DT: Were you on the set with Screaming Mad George?

JM: Yes, he was working on the aliens, which they also named. I remember one was named Moe, who had a very strong presence. It was me laying on the operating table, with five aliens all around me and each alien puppet had 2 people working on them. They were having to sit there and beat my body, slow, fast, at different camera speeds so they had to shoot it over and over again. And Screaming Mad George was great. We had fun. You can’t be a prima donna in that situation because it is a hard enough shoot already.

DT: Is he a calm presence, because his stuff looks so mad!

JM: He doesn’t talk much.
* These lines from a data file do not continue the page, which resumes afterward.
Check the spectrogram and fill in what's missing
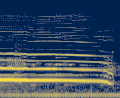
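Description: A single loud rooster crow, one long drawn-out call that rises and then trails off at the end.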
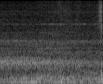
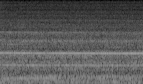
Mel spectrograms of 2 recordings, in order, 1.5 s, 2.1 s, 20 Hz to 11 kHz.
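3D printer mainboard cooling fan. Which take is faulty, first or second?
second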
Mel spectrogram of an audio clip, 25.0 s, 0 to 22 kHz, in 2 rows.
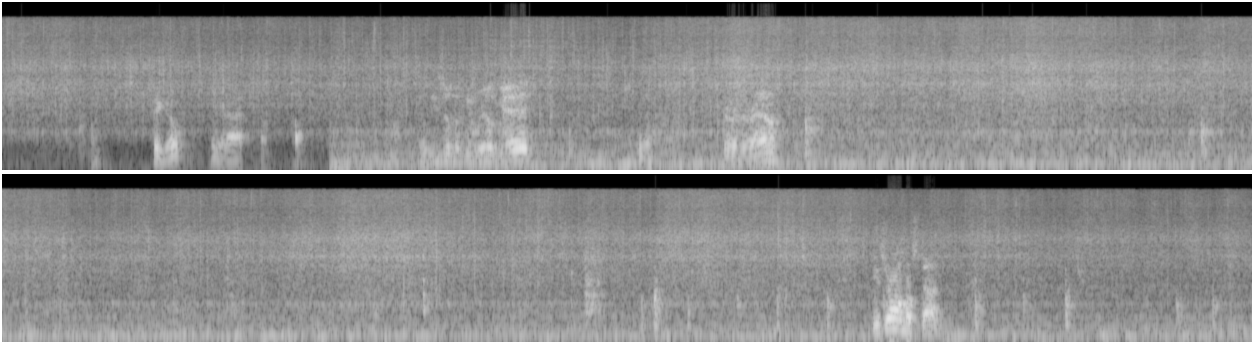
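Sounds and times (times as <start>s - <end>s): mushrooms sizzling in a frying pan: 0.0s - 25.0s
spatula tapping a pan: 7.9s - 8.3s, 11.8s - 13.1s, 17.6s - 21.1s, 22.1s - 23.5s, 24.2s - 24.9s.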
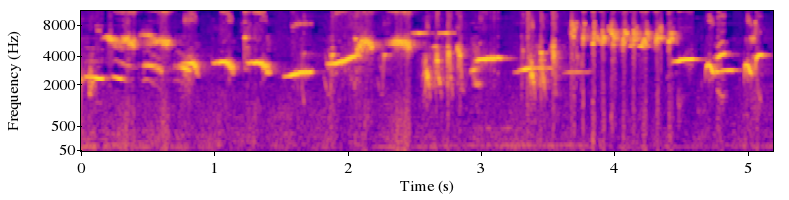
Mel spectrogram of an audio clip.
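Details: Sunda blue robin, locally tledek gunung, singing a song meant to provoke kacer and muri birds. Varied clear whistles mix with buzzy chattering bursts and a dense high trill near the end.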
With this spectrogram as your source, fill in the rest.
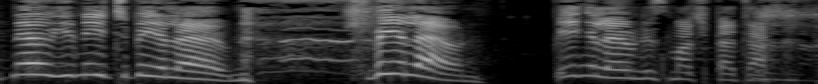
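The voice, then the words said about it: Very poor put-on British accent. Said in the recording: “that is a very poor British accent ... The worst I've ever heard.”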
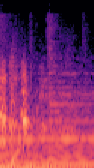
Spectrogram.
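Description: A hen in the Slime Rancher video game gives a brief, throaty cluck followed by a soft low trailing sound, a single short call close up with no talk.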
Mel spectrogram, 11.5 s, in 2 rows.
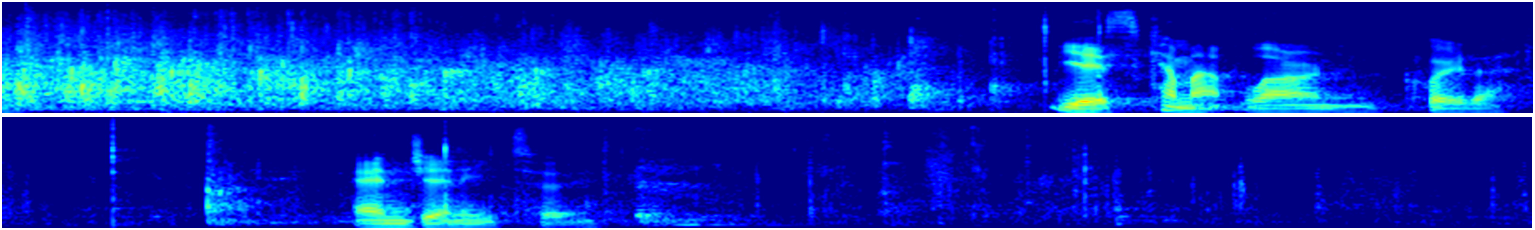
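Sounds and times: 
audience applause: 0.0s - 3.8s
speech: 4.0s - 5.8s, 7.1s - 8.2s.

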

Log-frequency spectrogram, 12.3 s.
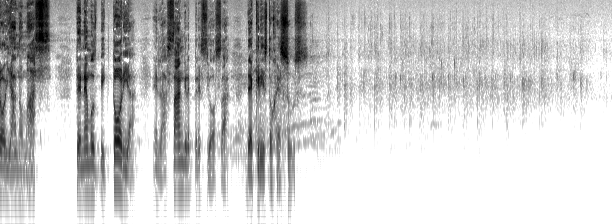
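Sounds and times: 
speech: 0.0s - 6.2s
weak audience applause: 4.8s - 12.2s.

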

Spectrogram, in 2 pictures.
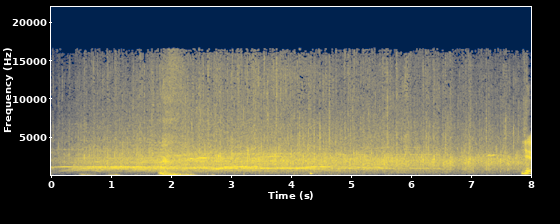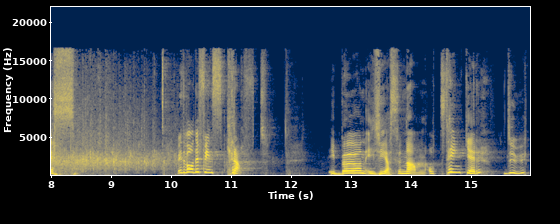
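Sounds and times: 
whoops: 0.0s - 6.8s
crowd applauding: 0.0s - 10.3s
speech: 7.9s - 8.2s, 10.2s - 11.3s, 12.7s - 15.9s.

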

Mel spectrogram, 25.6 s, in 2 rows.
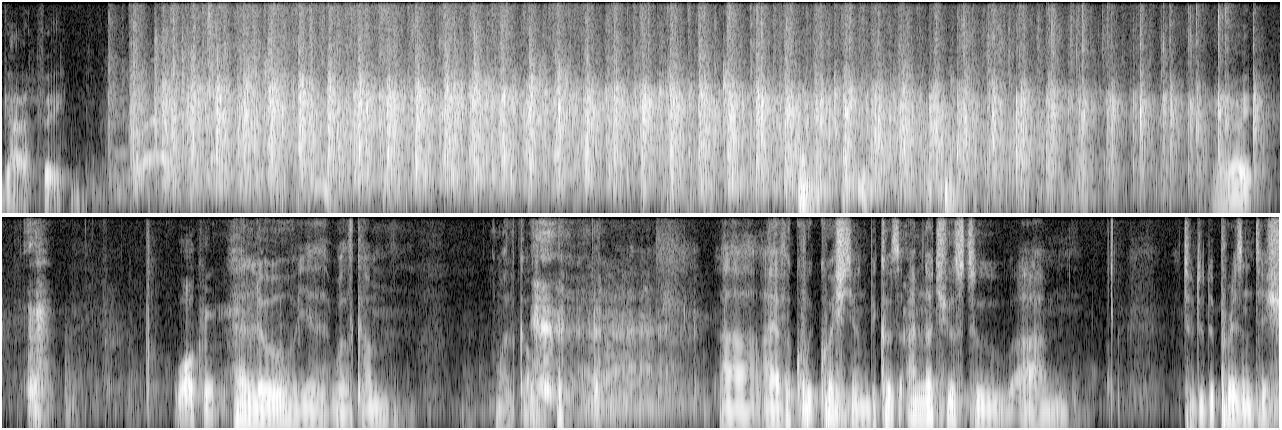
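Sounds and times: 
speech: 0.0s - 0.9s, 14.8s - 16.8s, 17.7s - 19.0s, 20.0s - 23.6s, 24.6s - 25.5s
audience applause: 1.0s - 12.7s
short burst of claps: 1.0s - 12.8s
laughter: 18.1s - 19.8s.

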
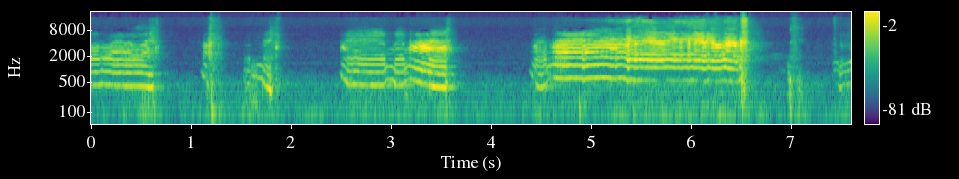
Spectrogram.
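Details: Pet fox kept indoors, stubbornly refusing to leave its corner, gives drawn-out squeaky whines: a steady tonal cry, then a wavering call, then a longer, louder, strained squeal, with short clicks between the calls in a small room.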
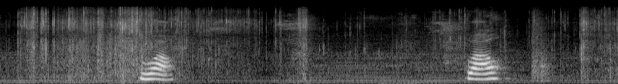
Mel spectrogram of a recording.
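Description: Plastic wrapping crinkling and rustling as a wrapped tripod is handled and pulled from its carry bag, densest in the first half and quieter after. Two short voice sounds come in between.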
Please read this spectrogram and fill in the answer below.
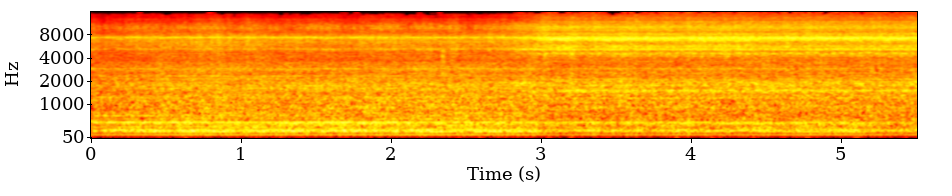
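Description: Clausing metal lathe running steadily while its tool cuts a small chamfer on a cast iron backing plate. A high whine grows louder about three seconds in.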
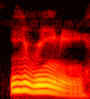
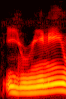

He’s very busy, and neat looking, with this long hair.

JS: Does he deserve his name, Screaming Mad?

JM: Well, I think his name comes out in his work, his screaming madness.

JS: Was this your first film where you were covered in goo?

JM: Yes, and that was another thing, that big monster, we had some pretty good laughs with that one. Just being up in that big monster and I’m the only one who can reach it and Brian loves it, the bloodier, the gooier, the better. It was like saliva but thick. The camera crew was having a good time, telling me what to do and how to grease the monster up since I was the only one who could reach it. It was huge! In the process of making the monster they would had to do a body fitting for me, step by step.

DT: It’s almost like a H.R.Giger lawn chair!

JM: Actually we had to re-shoot the scene twice, I think because of the lighting. It was a tough shoot because it was very fast. There was this one particular day where we had to get out of a house quickly because we didn’t have the location anymore. I was doing this one scene, then they rushed me into the back, changed my clothes, bring me back up and say action. And I’m asking myself, what am I doing! But Brian and I got along great. He could just speak to me and I would understand what he wanted, it would just flow.

Part 2

Interview with Brian Yuzna and Jillian McWhirter

Donato Totaro has been the editor of the online film journal Offscreen since its inception in 1997. Totaro received his PhD in Film & Television from the University of Warwick (UK), is a part-time professor in Film Studies at Concordia University (Montreal, Canada) and a longstanding member of AQCC (Association québécoise des critiques de cinéma).

Volume 3, Issue 2 / February 1999 Interviews body horrorbrian yuznahorrorjillian mcwhirterscience fict